First of all, a little about me.
I am a writer.
Understand that this is a self-definition, unfettered by any societal labels or requirements. Technically, if one judges by traditionally published pieces, I’m not much of a writer. I’ve had a handful of short stories published in various markets, one nomination for a poetry award, and no books sold to a major publisher (as of yet). My work has appeared in a few anthologies, and I’m just getting geared up to start my own publishing company in epublishing. If you squint and look deeply, you’ll also find my work in a fair number of contracted work including research for the Agency on Aging (AoA) Performance Outcomes Measures Project (POMP), policies and procedures in my state’s Department of Transportation, and taking minutes for a state senate task force on English Language Learners. Even taking all that into consideration, I’m not well known.

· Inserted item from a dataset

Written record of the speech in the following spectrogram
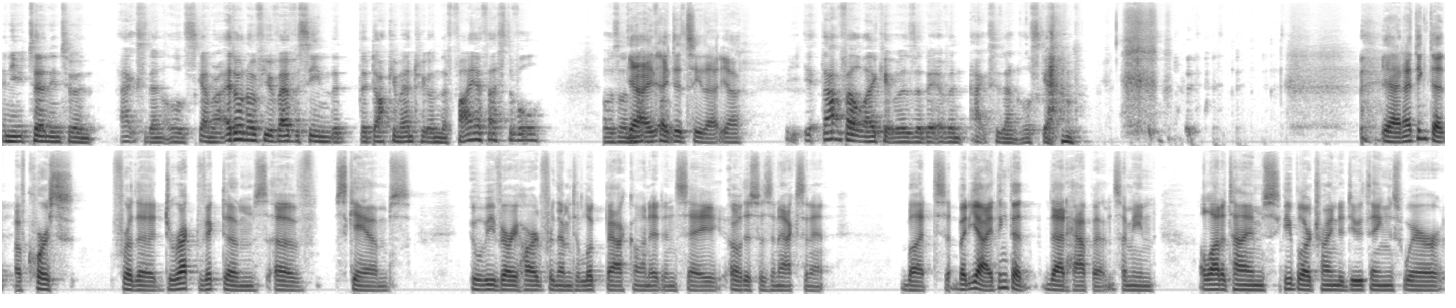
and you turn into an accidental scammer. I don't know if you've ever seen the, the documentary on the Fire Festival. yeah, I, I, did see that. Yeah, that felt like it was a bit of an accidental scam yeah, and I think that, of course, for the direct victims of scams, it will be very hard for them to look back on it and say, "Oh, this was an accident." But but yeah, I think that that happens. I mean, a lot of times people are trying to do things where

However, deep in my heart, I am still a writer. I wrote my first book (all ten illustrated pages of it) when I was six, entitled “Houses” which was actually a poem. When I was nine, my English teacher had us create our own books bound with wallpaper for dust jackets and lovingly hand-sewn pages. I made two. I wrote a 60,000 word novellette when I was twelve, and then a 150,000 book in high school, which I later stuck in a drawer knowing I’d never be able to sell it. I then started work in college on a novel that I have yet to sell but that I actually do still like, and plan to epublish. On the path from that day to now, I ran into several little patches of quicksand which delayed my writing career: school, family, divorce, loss of job, new jobs, new relationships. I have never, however, lost that conviction and that passion for writing. Things slowed me, but never stopped me.

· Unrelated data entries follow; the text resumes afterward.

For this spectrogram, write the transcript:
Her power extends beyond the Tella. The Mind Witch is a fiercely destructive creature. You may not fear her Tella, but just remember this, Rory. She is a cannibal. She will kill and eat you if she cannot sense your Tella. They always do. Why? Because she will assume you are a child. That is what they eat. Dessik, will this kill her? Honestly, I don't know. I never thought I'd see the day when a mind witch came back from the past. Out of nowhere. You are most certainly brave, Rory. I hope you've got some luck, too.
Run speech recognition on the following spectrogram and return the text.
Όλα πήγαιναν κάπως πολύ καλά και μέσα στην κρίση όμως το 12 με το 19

And so here I am now, twenty years later. And this, my blog, is where I’ll continue to post on various topics, including reviews things I’ve read, other blogs I think writers and readers should take note of, contemplations on various trends and news items in current society, and comments on the writing life.
I welcome any comments and feedback.